Juneau Happenings

Folk Festival

The Alaska Folk Festival is a week long extravaganza which occurs each year in April. This year it included Nine 4-hour performances averaging fifteen acts each, fourteen hours of dances plus dance workshops, a Family Concert and 40+ hours of teaching workshops devoted to every imaginable folk music skill, plus jamming all week long.

The Folk Festival attracts 450+ folk musicians from all over Alaska, the country and the world. The alaskan bar is a hot spot for jamming every day.

The 41st annual Alaska Folk Festival takes place in Juneau from April 6-12, 2015. Find out more about this great event at Alaskan Folk Fest.


Celebration is a biennial festival of Tlingit, Haida, and Tsimshian tribal members organized every two years by Sealaska Heritage Institute.

Celebration has grown into a renowned festival of the performing, visual, and verbal arts. The first Celebration was held in 1982. In 1990 42 dance groups performed with more than 1,600 participants. Celebration attracts thousands of people in early June every other year to participate in and view Celebration activities.

Celebration will be held next on June 11-14, 2014.

Mendenhall Glacier

Mendenhall Glacier started retreating in the mid-1700s because its annual rate of melt began to exceed its annual total accumulation. The icefield’s snowfall perpetually creates new glacial ice for Mendenhall Glacier and this ice takes 200-250 years to travel from the Juneau Icefield to Mendenhall Lake. Water depth at the glacier’s terminus is 220 feet. At this rate, the glacier would take several centuries to completely disappear. For Mendenhall Glacier to advance, the icefield’s snowfall needs to increase, the glacier’s rateLocated in Juneau, Alaska’s capital city, Mendenhall Glacier Visitor Center and Mendenhall Glacier overlook the Mendenhall Valley. Visitors may reach the visitor center by city bus, taxi, tour bus or rental car. The city bus drops visitors a mile and a half from the visitor center. It’s a nice walk on a paved walkway. Those choosing to walk should be prepared for changing weather conditions and the occasional bear

4th of July

4th of july in the farthest north capitol city epitimizes small town life. It all starts at the stoke of midnight on July 3rd when the fireworks lite up the sky over the channel between Juneau and Douglas Island. They are launched from a barge.

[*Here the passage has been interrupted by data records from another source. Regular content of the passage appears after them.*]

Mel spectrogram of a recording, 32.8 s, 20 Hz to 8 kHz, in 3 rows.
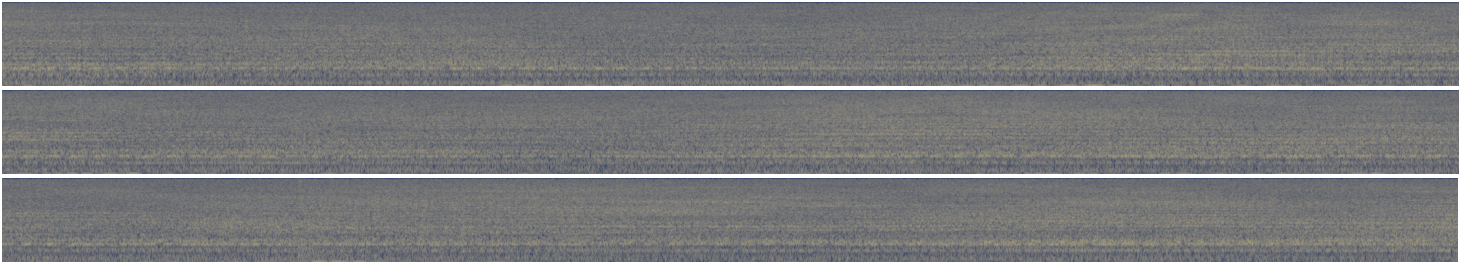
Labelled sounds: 2.9	3.1	vessel noise, 1.8 to 1.9 kHz
7.2	7.4	vessel noise, 4.6 to 4.8 kHz
8.7	9.3	vessel noise, 1.2 to 5.3 kHz
11.2	11.5	vessel noise, 2.8 to 2.9 kHz
15.0	15.3	vessel noise, 4.4 to 4.6 kHz

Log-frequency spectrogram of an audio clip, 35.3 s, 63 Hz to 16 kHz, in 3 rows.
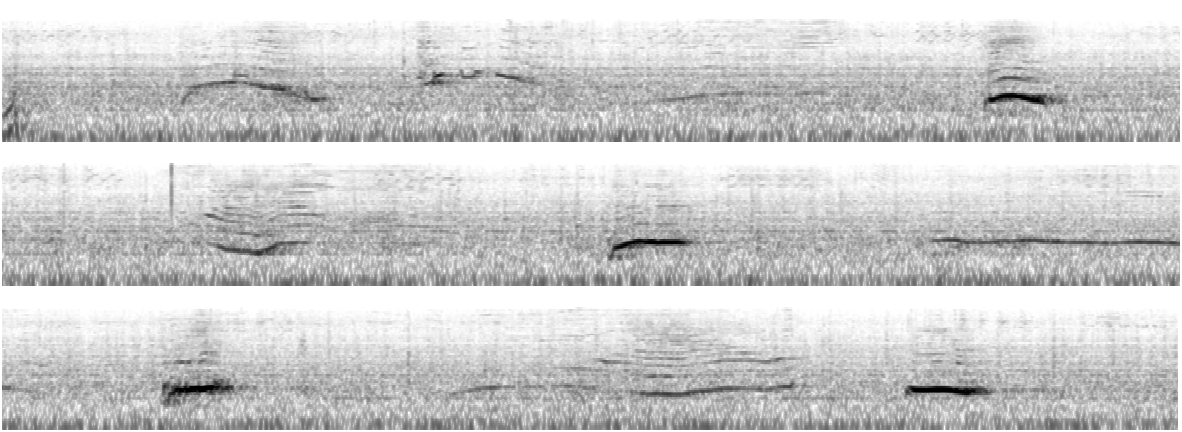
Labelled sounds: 1.9	3.2	humpback whale, 1.2 to 5.0 kHz
4.2	5.4	humpback whale, 0.78 to 3.6 kHz
6.9	8.4	humpback whale, 2.5 to 7.7 kHz
9.9	10.5	humpback whale, 0.78 to 6.9 kHz
13.5	15.4	humpback whale, 0.78 to 7.2 kHz
15.6	16.1	Pacific white-sided dolphin, 2.5 to 7.8 kHz
18.2	18.7	humpback whale, 1.4 to 3.2 kHz
21.0	21.3	Pacific white-sided dolphin, 5.7 to 6.0 kHz
22.6	23.6	Pacific white-sided dolphin, 2.1 to 7.0 kHz
25.3	25.6	humpback whale, 0.88 to 1.0 kHz
28.3	29.9	Pacific white-sided dolphin, 0.84 to 7.2 kHz
29.6	31.6	humpback whale, 0.78 to 7.2 kHz
32.7	33.4	humpback whale, 1.2 to 3.6 kHz
33.6	33.8	Pacific white-sided dolphin, 3.5 to 3.8 kHz
34.5	34.8	Pacific white-sided dolphin, 5.1 to 5.4 kHz

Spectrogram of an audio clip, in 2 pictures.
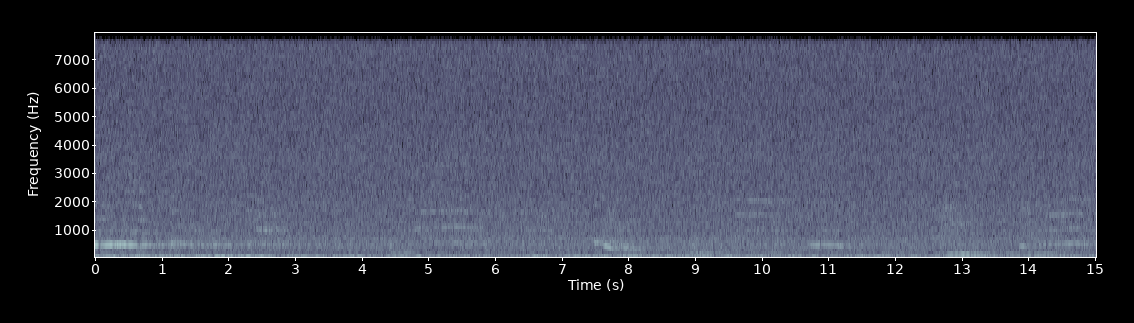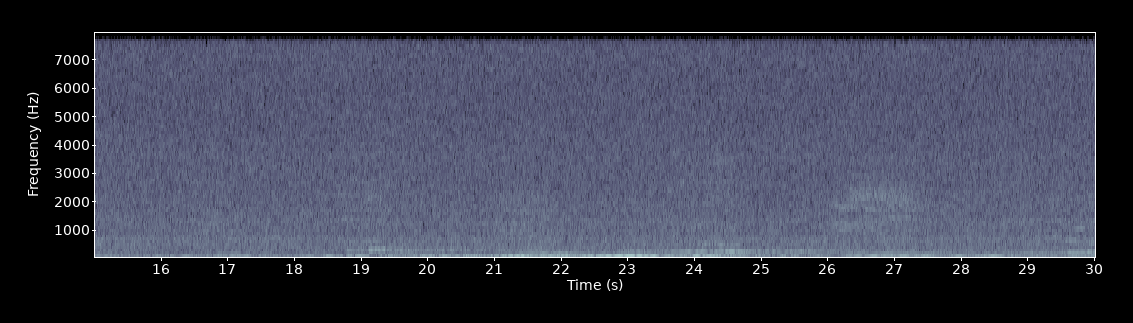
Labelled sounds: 2.4	2.7	humpback whale, 0.93 to 1.1 kHz
9.8	10.2	humpback whale, 1.9 to 2.1 kHz
14.3	14.8	humpback whale, 1.4 to 1.6 kHz
26.1	26.4	humpback whale, 1.7 to 1.9 kHz

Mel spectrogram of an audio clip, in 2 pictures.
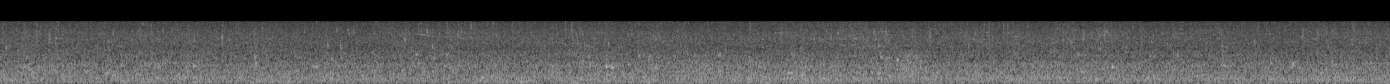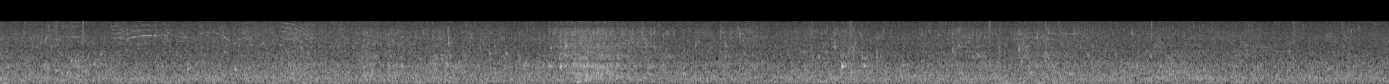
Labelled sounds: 15.2	15.5	Pacific white-sided dolphin, 3.4 to 4.0 kHz

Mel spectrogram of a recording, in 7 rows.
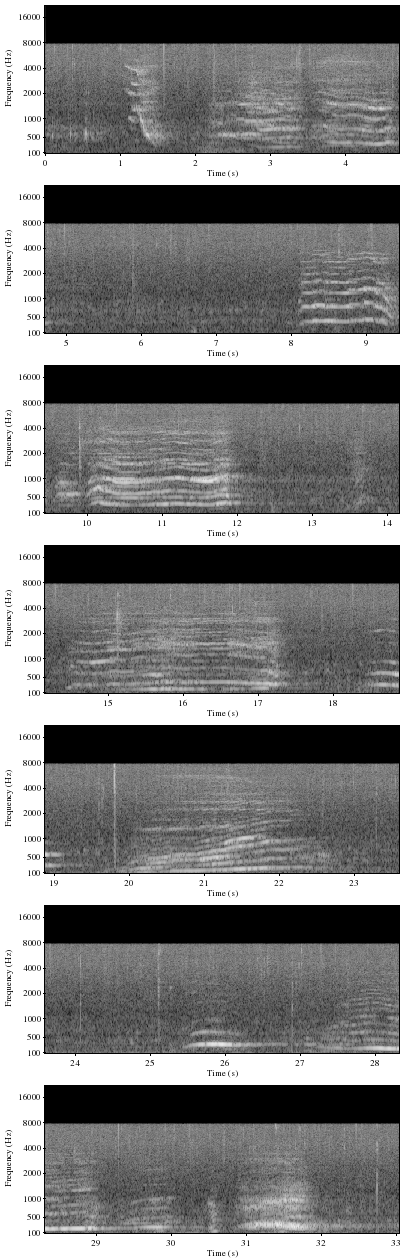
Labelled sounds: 1.0	1.5	humpback whale, 0.78 to 4.4 kHz
2.3	4.6	humpback whale, 0.78 to 4.9 kHz
8.1	12.1	humpback whale, 0.78 to 3.7 kHz
14.5	17.2	humpback whale, 0.81 to 3.1 kHz
18.5	19.0	humpback whale, 0.84 to 2.3 kHz
20.1	22.2	humpback whale, 0.78 to 5.6 kHz
28.1	29.9	humpback whale, 0.84 to 1.5 kHz
30.9	31.7	humpback whale, 0.78 to 1.2 kHz

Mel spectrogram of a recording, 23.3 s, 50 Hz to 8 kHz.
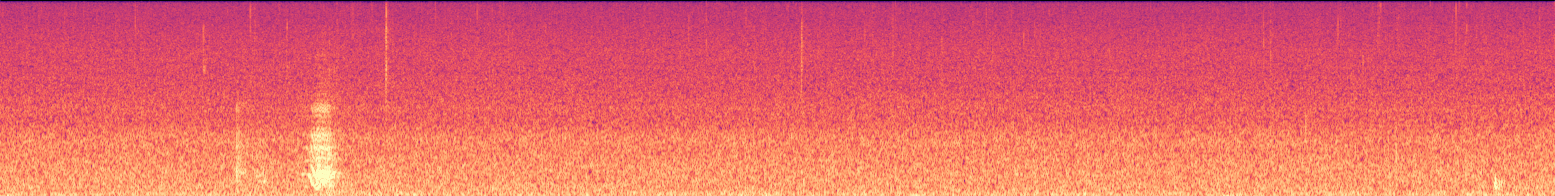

A parade is next followed by the annual baseball showdown between Juneau and Douglas volunteer fire departments.

Picnics and sand castle building occur across the bridge at Sandy Beach.

Salmon Hatchery

The Macaulay Salmon Hatchery allows visitors to learn first-hand about Alaska’s wild salmon. From the elevated entrance, you’ll get a birds-eye-view of outdoor hatchery operations while listening to a 5-7 minute long informative commentary, provided by a local guide. The knowledgeable guide will be explaining the fascinating life cycle of an Alaskan salmon and the inner workings of the hatchery.

Inside the facility you will find breathtaking saltwater aquariums displaying a variety of local marine life; including touch-tank aquariums where you are provided with the chance to physically interact with a variety of local sea animals. You can get you picture taken with their brown bear display. You can sample local wild salmon and have it shipped to your home.